Getting to be a fan this year and see all of the coverage happening live left me wondering who was wearing the costume that was right for me. There were Real Big Kid News organizations at Phoenix Comicon this year and they seemed to be doing a better job asking people about attending more than most of the dudes who say they do that right in their tagline.

Who was engaging in the right sort of cosplay to get me, a fan and totally not a make-believe journalist in disguise interested?
Nobody, probably. Between the people wearing superhero t-shirts and khaki shorts or the guys with the 40$ haircuts who spend more time glamorizing cosplayer bodies than they probably do writing anything about the convention there’s a void that left me feeling like there’s a ton of work not being done in the area that could.

The feeling I get is that no matter what costume young-media teams are wearing when they’re at these sorts of events hat they’re only doing it as media because they feel like they might be too good to do it as fans. This isn’t an elitism thing where I decry that only the Khaki wearing superhero shirt nerds among us are The Real Guys We Need because the same sense of superiority comes from everyone I see in that particular costume as it does the other guys.

Some questions that DEEP-HELL wants to answer is going to be what we can say about comic conventions that’s not just reviews of costumes or stories about the time a guy totally got to get some comic signed in a hallway somewhere. It wont be reviews of comics done so we can tell you to buy the books we get for free from publishers. Those are all things DEEP-HELL doesn’t want to be.

Here’s DEEP-HELL reflecting on our Tale From The Con (because somebody copyrighted the other way of writing it)
Talking to an artist we’d known candidly in a way we didn’t get to before. Without putting a microphone in their face or setting up a camera in front of their booth. Having them tell us personally that they’re not into the way people write about or review comics on the market. The artists in question implying that the way comics are written about is primarily as a product of a market and not an art form.


That’s our Tale From The Con, and you can take that shit to the bank. You probably can’t get any money for it because we’re just repeating what some other artists told us in confidence and you didn’t specifically ask us to come up with it and exchange money for the effort of typing it all out. You can still take it to the bank though, and you can tell em’ DEEP-HELL sent you.

Would I go back to Comicon as a fan? You know the reason I’ve always gone as media has been to meet people. Mostly other journalists, cosplayers, panelists and everyone in between and it’s always seemed a great deal easier as a journalist.

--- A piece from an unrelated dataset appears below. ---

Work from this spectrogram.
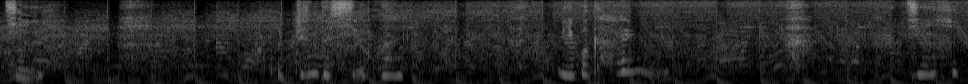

The best person I encountered at Phoenix Comicon this year was dressed as Nathan Drake. He was a teacher and was interviewing people in line about the convention. Not with a microphone or a camera, but with a pen and a notebook. With a costume that included an empty pistol holster and a pair of hiking boots, I wonder if he realized he looked like a war correspondent from some past era.

I don’t know if he was legitimate about why he was interviewing people – which was to get closer to the students in his class so he’d know what they were into and what he could use to relate to them. I never got the chance to follow up even though we’d talked about doing it sometime later. What I do know is that he did more respectable journalism than I’ve seen by dressing up in a costume and not looking like he was doing a bit about the local zoo.

I think I would’ve hesitated if I were in his position. He wasn’t even wearing a media badge while he was talking to me – he was doing the thing we resolved to not do all weekend at DEEP-HELL. Being a part of the convention and talking about it, writing about it at the same time.

Maybe it wasn’t professional to do it that way. Even just dressing up like Drake from Uncharted made him feel like he was actively taking part in the convention and not trying to seem like he was above it on some higher nerd-enlightenment than the rest of the people there. Right after he finished talking to me I watched him get right in line for another panel like it was nothing at all.

That’s the secret to journalism: There’s really nothing to it if you know how to let people talk.